╭──

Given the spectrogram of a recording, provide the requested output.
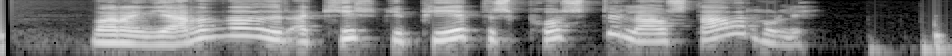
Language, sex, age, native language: Icelandic, female, 40-49, Icelandic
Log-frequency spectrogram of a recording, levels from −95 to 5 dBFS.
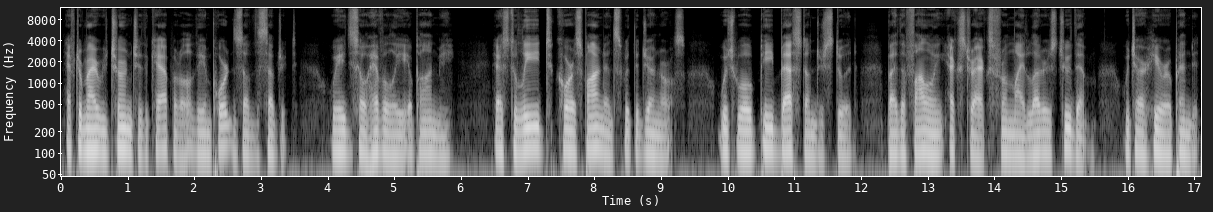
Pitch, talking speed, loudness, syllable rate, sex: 100 Hz, 145 wpm, -20 LUFS, 4.9 syllables/s, male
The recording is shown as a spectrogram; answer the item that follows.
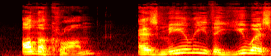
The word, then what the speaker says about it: omicron: The overriding default rule in Anglo-Latin is that unstressed syllables are reduced, which means you would expect pronunciation C or F rather than A or E. You would expect Omicron rather than Omicron.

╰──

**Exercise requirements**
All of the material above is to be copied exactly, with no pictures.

**Solution to this task**
Given the spectrogram of a recording, provide the requested output.
Language, sex, age, native language: Icelandic, female, 40-49, Icelandic
Log-frequency spectrogram of a recording, levels from −95 to 5 dBFS.
Pitch, talking speed, loudness, syllable rate, sex: 100 Hz, 145 wpm, -20 LUFS, 4.9 syllables/s, male
The recording is shown as a spectrogram; answer the item that follows.
The word, then what the speaker says about it: omicron: The overriding default rule in Anglo-Latin is that unstressed syllables are reduced, which means you would expect pronunciation C or F rather than A or E. You would expect Omicron rather than Omicron.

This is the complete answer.